— TASK DESCRIPTION —
Print the entries that appear below, exactly as written and without their pictures.

[Stored data entries]
<<<<
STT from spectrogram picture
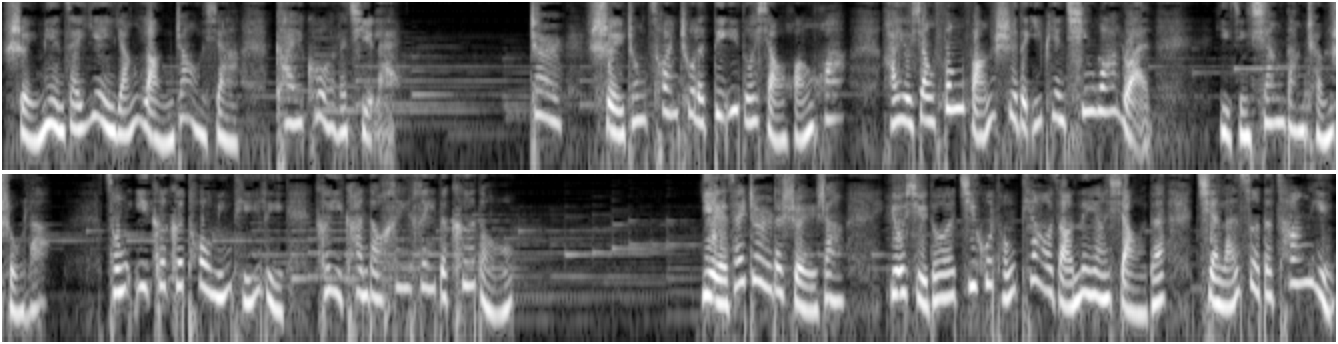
水面在艳阳朗照下开阔了起来。这儿水中窜出了第一朵小黄花，还有像蜂房似的一片青蛙卵，已经相当成熟了。从一颗颗透明体里可以看到黑黑的蝌蚪，也在这儿的水上，有许多几乎同跳蚤那样小的浅蓝色的苍蝇，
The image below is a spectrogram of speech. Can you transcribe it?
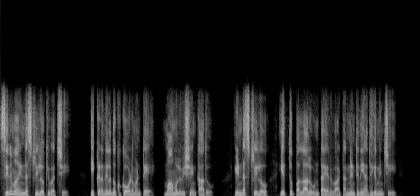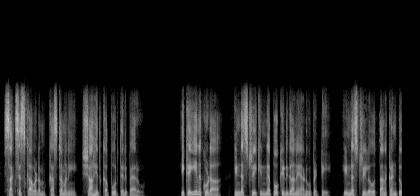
సినిమా ఇండస్ట్రీలోకి వచ్చి ఇక్కడ నిలదొక్కుకోవడమంటే మామూలు విషయం కాదు. ఇండస్ట్రీలో ఎత్తు పల్లాలు ఉంటాయని వాటన్నింటినీ అధిగమించి సక్సెస్ కావడం కష్టమని షాహిద్ కపూర్ తెలిపారు. ఇక ఈయన కూడా ఇండస్ట్రీకి నెపోకిడ్గానే అడుగుపెట్టి ఇండస్ట్రీలో తనకంటూ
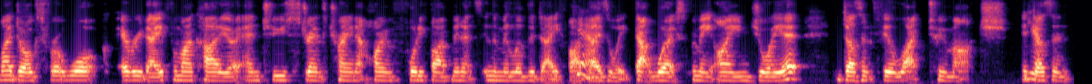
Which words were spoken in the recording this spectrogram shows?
my dogs for a walk every day for my cardio and to strength train at home for 45 minutes in the middle of the day, five Yeah. days a week. That works for me. I enjoy it. It doesn't feel like too much. It Yeah. doesn't,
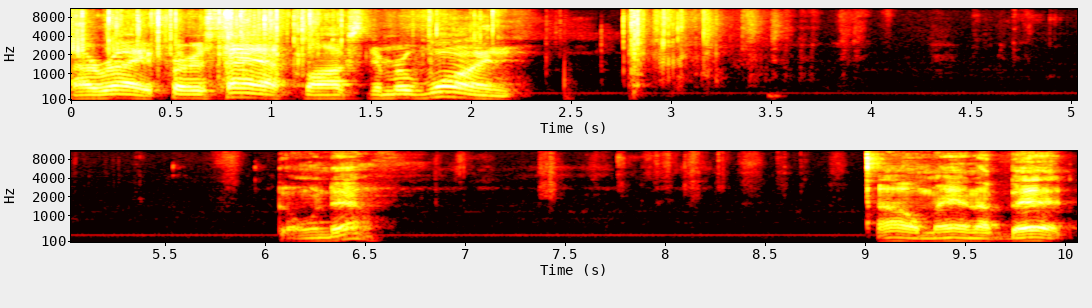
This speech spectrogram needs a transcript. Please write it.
All right, first half, box number one. Going down. Oh, man, I bet.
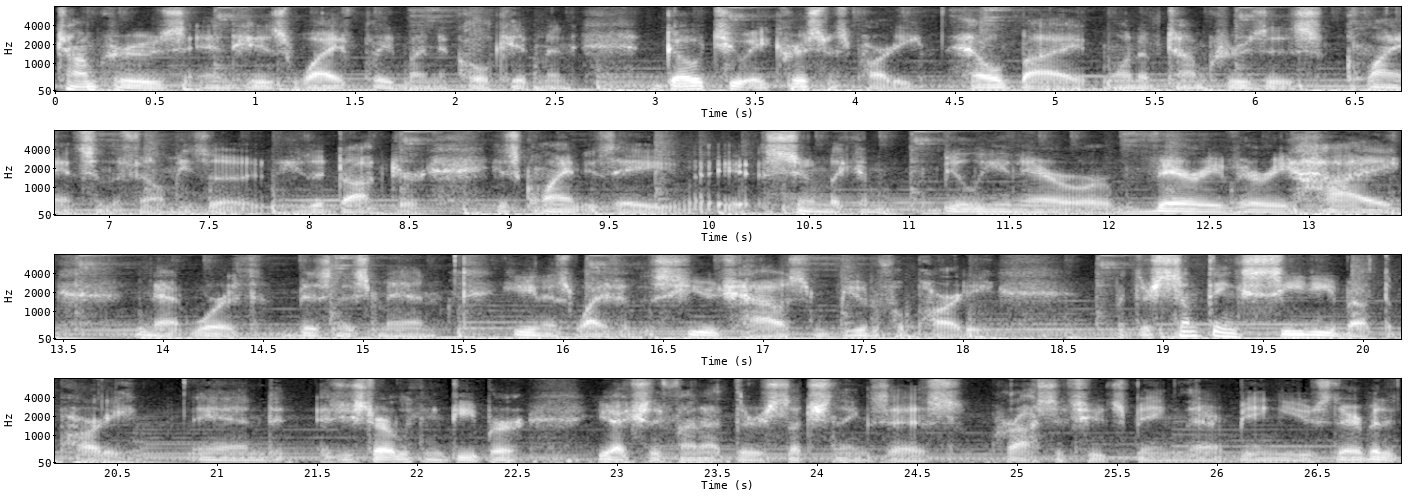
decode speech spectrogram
Tom Cruise and his wife, played by Nicole Kidman, go to a Christmas party held by one of Tom Cruise's clients in the film. He's a he's a doctor. His client is a assumed like a billionaire or very very high net worth businessman. He and his wife have this huge house, and beautiful party, but there's something seedy about the party. And as you start looking deeper, you actually find out there's such things as prostitutes being there, being used there, but it,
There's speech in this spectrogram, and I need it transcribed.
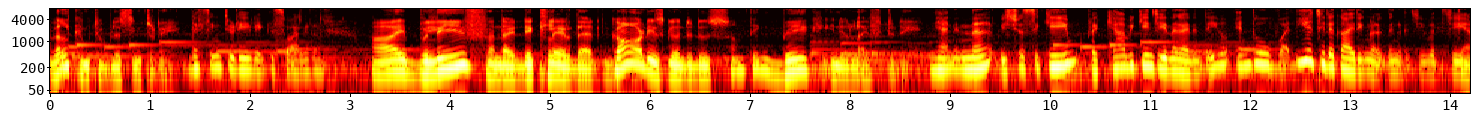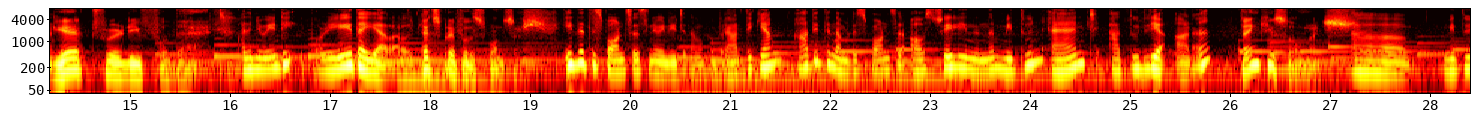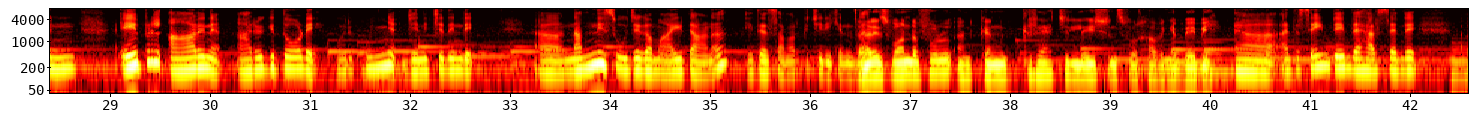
Welcome to Blessing Today. Blessing ടുഡേയിലേക്ക് സ്വാഗതം I believe and I declare that God is going to do something big in your life today. ഞാൻ ഇന്ന് വിശ്വസിക്കുകയും പ്രഖ്യാപിക്കുകയും ചെയ്യുന്ന കാര്യം ദൈവം എന്തോ വലിയ ചില കാര്യങ്ങൾ നിങ്ങളുടെ ജീവിതത്തിൽ ചെയ്യാൻ Get ready for that. അതിനുവേണ്ടി ഇപ്പോഴേ തയ്യാറാവുക Let's pray for the sponsors. ഇന്നത്തെ സ്പോൺസേഴ്സിന് വേണ്ടിയിട്ട് നമുക്ക് പ്രാർത്ഥിക്കാം ആദ്യത്തെ നമ്മുടെ സ്പോൺസർ ഓസ്ട്രേലിയയിൽ നിന്ന് മിഥുൻ ആൻഡ് അതുല്യ ആണ് Thank you so much. ആ, മിഥുൻ ഏപ്രിൽ ആറിന് ആരോഗ്യത്തോടെ ഒരു കുഞ്ഞ് ജനിച്ചതിന്റെ നന്ദി സൂചകമായിട്ടാണ് ഇത് സമർപ്പിച്ചിരിക്കുന്നത് That is wonderful and congratulations for having a baby. uh, at the same time they have sent a,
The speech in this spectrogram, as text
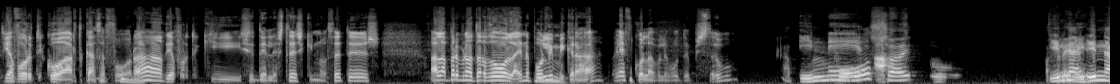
Διαφορετικό art κάθε φορά, διαφορετικοί συντελεστές, σκηνοθέτες. Αλλά πρέπει να τα δω όλα. Είναι πολύ μικρά, εύκολα βλέπονται πιστεύω. Είναι. Πόσα... Αυτό... Είναι, είναι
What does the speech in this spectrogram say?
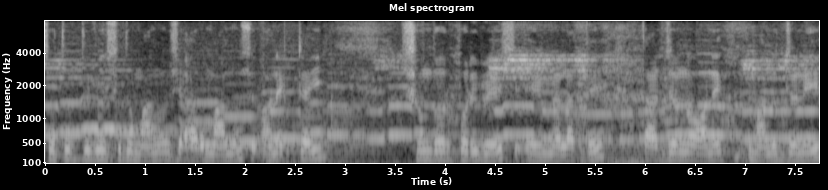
চতুর্দিকে শুধু মানুষ আর মানুষ, অনেকটাই সুন্দর পরিবেশ এই মেলাতে। তার জন্য অনেক মানুষজনই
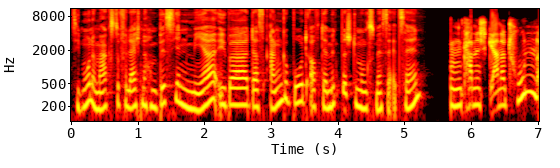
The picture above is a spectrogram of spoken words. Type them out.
Simone, magst du vielleicht noch ein bisschen mehr über das Angebot auf der Mitbestimmungsmesse erzählen? Kann ich gerne tun.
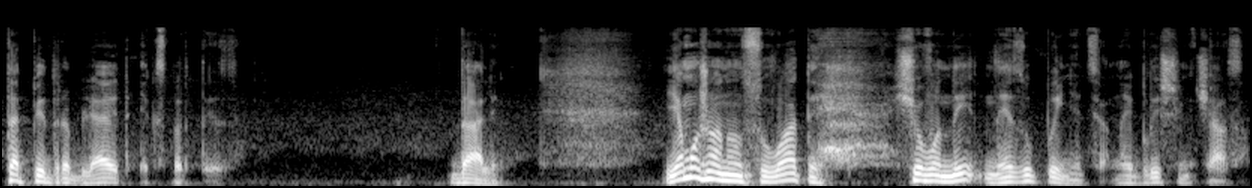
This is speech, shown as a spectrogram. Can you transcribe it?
та підробляють експертизи. Далі. Я можу анонсувати, що вони не зупиняться найближчим часом.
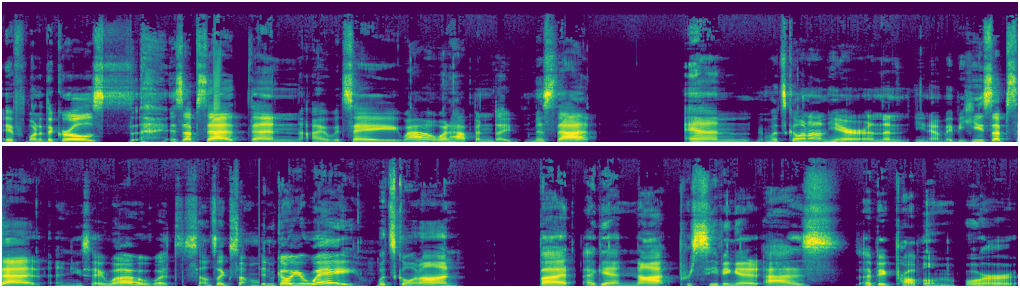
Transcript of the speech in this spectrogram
if one of the girls is upset, then I would say, Wow, what happened? I missed that and what's going on here? And then, you know, maybe he's upset and you say, whoa, what sounds like something didn't go your way. What's going on? But again, not perceiving it as a big problem or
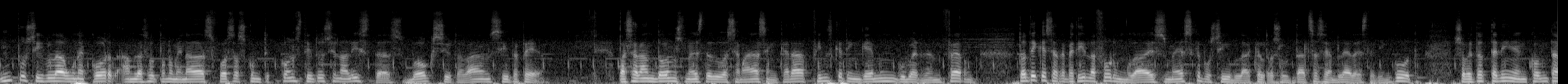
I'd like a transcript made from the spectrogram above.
impossible un acord amb les autonomenades forces constitucionalistes, Vox, Ciutadans i PP. Passaran, doncs, més de dues setmanes encara fins que tinguem un govern enferm, tot i que si repetim la fórmula és més que possible que el resultat s'assembli a l'esdevingut, sobretot tenint en compte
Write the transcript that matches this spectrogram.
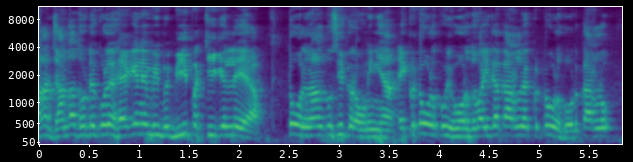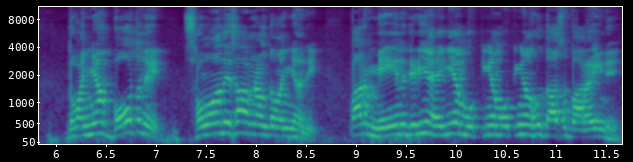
ਹਾਂ ਜਾਂਦਾ ਤੁਹਾਡੇ ਕੋਲੇ ਹੈਗੇ ਨੇ ਵੀ 20 25 ਕਿੱਲੇ ਆ, ਢੋਲ ਨਾਲ ਤੁਸੀਂ ਕਰਾਉਣੀ ਆ, ਇੱਕ ਢੋਲ ਕੋਈ ਹੋਰ ਦਵਾਈ ਦਾ ਕਰ ਲਓ, ਇੱਕ ਢੋਲ ਹੋਰ ਕਰ ਲਓ। ਦਵਾਈਆਂ ਬਹੁਤ ਨੇ, ਸੌਆਂ ਦੇ ਹਿਸਾਬ ਨਾਲ ਦਵਾਈਆਂ ਨੇ, ਪਰ ਮੇਨ ਜਿਹੜੀਆਂ ਹੈਗੀਆਂ ਮੋਟੀਆਂ-ਮੋਟੀਆਂ ਉਹ 10 12 ਹੀ ਨੇ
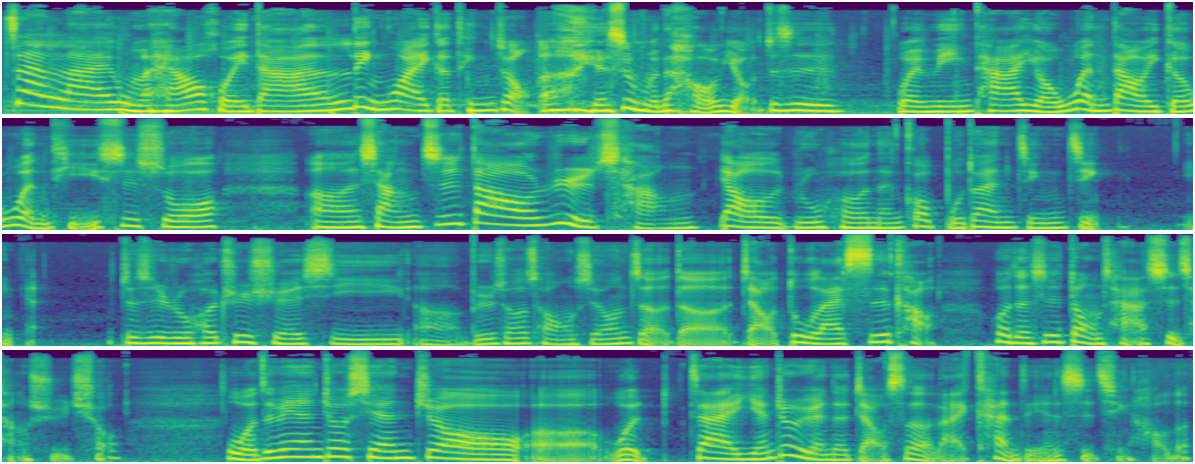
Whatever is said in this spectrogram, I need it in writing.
再来，我们还要回答另外一个听众，呃，也是我们的好友，就是。伟明他有问到一个问题，是说，呃，想知道日常要如何能够不断精进，应该就是如何去学习，呃，比如说从使用者的角度来思考，或者是洞察市场需求。我这边就先就呃我在研究员的角色来看这件事情好了。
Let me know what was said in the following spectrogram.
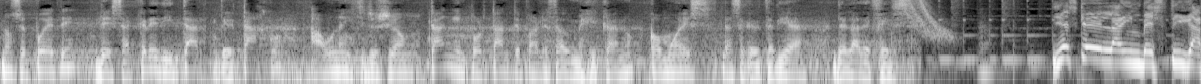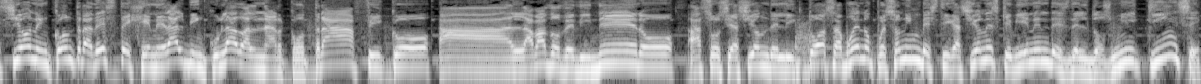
no se puede desacreditar de tajo a una institución tan importante para el Estado mexicano como es la Secretaría de la Defensa. Y es que la investigación en contra de este general vinculado al narcotráfico, al lavado de dinero, asociación delictuosa, bueno, pues son investigaciones que vienen desde el 2015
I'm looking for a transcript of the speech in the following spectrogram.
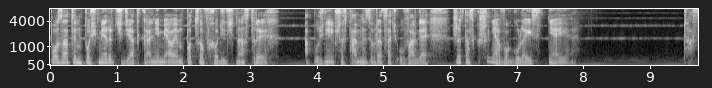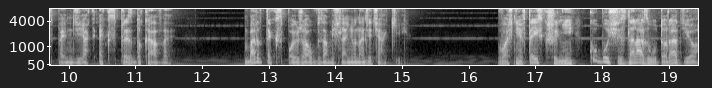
Poza tym po śmierci dziadka nie miałem po co wchodzić na strych, a później przestałem zwracać uwagę, że ta skrzynia w ogóle istnieje. Czas pędzi jak ekspres do kawy. Bartek spojrzał w zamyśleniu na dzieciaki. Właśnie w tej skrzyni Kubuś znalazł to radio.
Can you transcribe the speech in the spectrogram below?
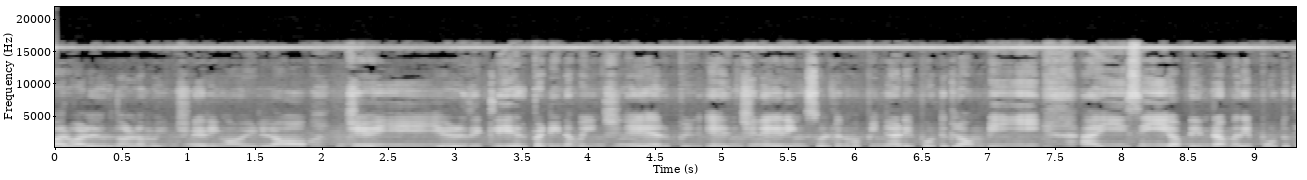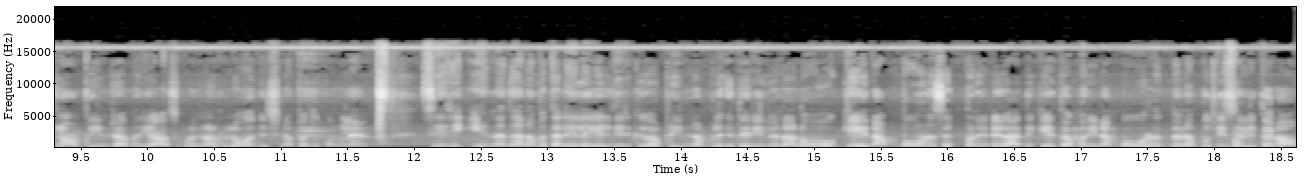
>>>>
— EXERCISE RESULT —
STT from spectrogram picture
水面在艳阳朗照下开阔了起来。这儿水中窜出了第一朵小黄花，还有像蜂房似的一片青蛙卵，已经相当成熟了。从一颗颗透明体里可以看到黑黑的蝌蚪，也在这儿的水上，有许多几乎同跳蚤那样小的浅蓝色的苍蝇，
The image below is a spectrogram of speech. Can you transcribe it?
సినిమా ఇండస్ట్రీలోకి వచ్చి ఇక్కడ నిలదొక్కుకోవడమంటే మామూలు విషయం కాదు. ఇండస్ట్రీలో ఎత్తు పల్లాలు ఉంటాయని వాటన్నింటినీ అధిగమించి సక్సెస్ కావడం కష్టమని షాహిద్ కపూర్ తెలిపారు. ఇక ఈయన కూడా ఇండస్ట్రీకి నెపోకిడ్గానే అడుగుపెట్టి ఇండస్ట్రీలో తనకంటూ
Which words were spoken in the recording this spectrogram shows?
my dogs for a walk every day for my cardio and to strength train at home for 45 minutes in the middle of the day, five Yeah. days a week. That works for me. I enjoy it. It doesn't feel like too much. It Yeah. doesn't,
This speech spectrogram needs a transcript. Please write it.
All right, first half, box number one. Going down. Oh, man, I bet.
decode speech spectrogram
Tom Cruise and his wife, played by Nicole Kidman, go to a Christmas party held by one of Tom Cruise's clients in the film. He's a he's a doctor. His client is a assumed like a billionaire or very very high net worth businessman. He and his wife have this huge house, and beautiful party, but there's something seedy about the party. And as you start looking deeper, you actually find out there's such things as prostitutes being there, being used there, but it,
There's speech in this spectrogram, and I need it transcribed.
Welcome to Blessing Today. Blessing ടുഡേയിലേക്ക് സ്വാഗതം I believe and I declare that God is going to do something big in your life today. ഞാൻ ഇന്ന് വിശ്വസിക്കുകയും പ്രഖ്യാപിക്കുകയും ചെയ്യുന്ന കാര്യം ദൈവം എന്തോ വലിയ ചില കാര്യങ്ങൾ നിങ്ങളുടെ ജീവിതത്തിൽ ചെയ്യാൻ Get ready for that. അതിനുവേണ്ടി ഇപ്പോഴേ തയ്യാറാവുക Let's pray for the sponsors. ഇന്നത്തെ സ്പോൺസേഴ്സിന് വേണ്ടിയിട്ട് നമുക്ക് പ്രാർത്ഥിക്കാം ആദ്യത്തെ നമ്മുടെ സ്പോൺസർ ഓസ്ട്രേലിയയിൽ നിന്ന് മിഥുൻ ആൻഡ് അതുല്യ ആണ് Thank you so much. ആ, മിഥുൻ ഏപ്രിൽ ആറിന് ആരോഗ്യത്തോടെ ഒരു കുഞ്ഞ് ജനിച്ചതിന്റെ നന്ദി സൂചകമായിട്ടാണ് ഇത് സമർപ്പിച്ചിരിക്കുന്നത് That is wonderful and congratulations for having a baby. uh, at the same time they have sent a,
The speech in this spectrogram, as text
Διαφορετικό art κάθε φορά, διαφορετικοί συντελεστές, σκηνοθέτες. Αλλά πρέπει να τα δω όλα. Είναι πολύ μικρά, εύκολα βλέπονται πιστεύω. Είναι. Πόσα... Αυτό... Είναι, είναι
What does the speech in this spectrogram say?
চতুর্দিকে শুধু মানুষ আর মানুষ, অনেকটাই সুন্দর পরিবেশ এই মেলাতে। তার জন্য অনেক মানুষজনই
The picture above is a spectrogram of spoken words. Type them out.
Simone, magst du vielleicht noch ein bisschen mehr über das Angebot auf der Mitbestimmungsmesse erzählen? Kann ich gerne tun.
This is speech, shown as a spectrogram. Can you transcribe it?
та підробляють експертизи. Далі. Я можу анонсувати, що вони не зупиняться найближчим часом.
Transcript of the speech in this spectrogram
if one of the girls is upset, then I would say, Wow, what happened? I missed that and what's going on here? And then, you know, maybe he's upset and you say, whoa, what sounds like something didn't go your way. What's going on? But again, not perceiving it as a big problem or
I'd like a transcript made from the spectrogram above.
impossible un acord amb les autonomenades forces constitucionalistes, Vox, Ciutadans i PP. Passaran, doncs, més de dues setmanes encara fins que tinguem un govern enferm, tot i que si repetim la fórmula és més que possible que el resultat s'assembli a l'esdevingut, sobretot tenint en compte
Write the transcript that matches this spectrogram.
ਹਾਂ ਜਾਂਦਾ ਤੁਹਾਡੇ ਕੋਲੇ ਹੈਗੇ ਨੇ ਵੀ 20 25 ਕਿੱਲੇ ਆ, ਢੋਲ ਨਾਲ ਤੁਸੀਂ ਕਰਾਉਣੀ ਆ, ਇੱਕ ਢੋਲ ਕੋਈ ਹੋਰ ਦਵਾਈ ਦਾ ਕਰ ਲਓ, ਇੱਕ ਢੋਲ ਹੋਰ ਕਰ ਲਓ। ਦਵਾਈਆਂ ਬਹੁਤ ਨੇ, ਸੌਆਂ ਦੇ ਹਿਸਾਬ ਨਾਲ ਦਵਾਈਆਂ ਨੇ, ਪਰ ਮੇਨ ਜਿਹੜੀਆਂ ਹੈਗੀਆਂ ਮੋਟੀਆਂ-ਮੋਟੀਆਂ ਉਹ 10 12 ਹੀ ਨੇ
Whatever is said in this spectrogram, I need it in writing.
再来，我们还要回答另外一个听众，呃，也是我们的好友，就是。伟明他有问到一个问题，是说，呃，想知道日常要如何能够不断精进，应该就是如何去学习，呃，比如说从使用者的角度来思考，或者是洞察市场需求。我这边就先就呃我在研究员的角色来看这件事情好了。
Let me know what was said in the following spectrogram.
no se puede desacreditar de tajo a una institución tan importante para el Estado mexicano como es la Secretaría de la Defensa. Y es que la investigación en contra de este general vinculado al narcotráfico, al lavado de dinero, asociación delictuosa, bueno, pues son investigaciones que vienen desde el 2015
I'm looking for a transcript of the speech in the following spectrogram.
Poza tym po śmierci dziadka nie miałem po co wchodzić na strych, a później przestałem zwracać uwagę, że ta skrzynia w ogóle istnieje. Czas pędzi jak ekspres do kawy. Bartek spojrzał w zamyśleniu na dzieciaki. Właśnie w tej skrzyni Kubuś znalazł to radio.
Can you transcribe the speech in the spectrogram below?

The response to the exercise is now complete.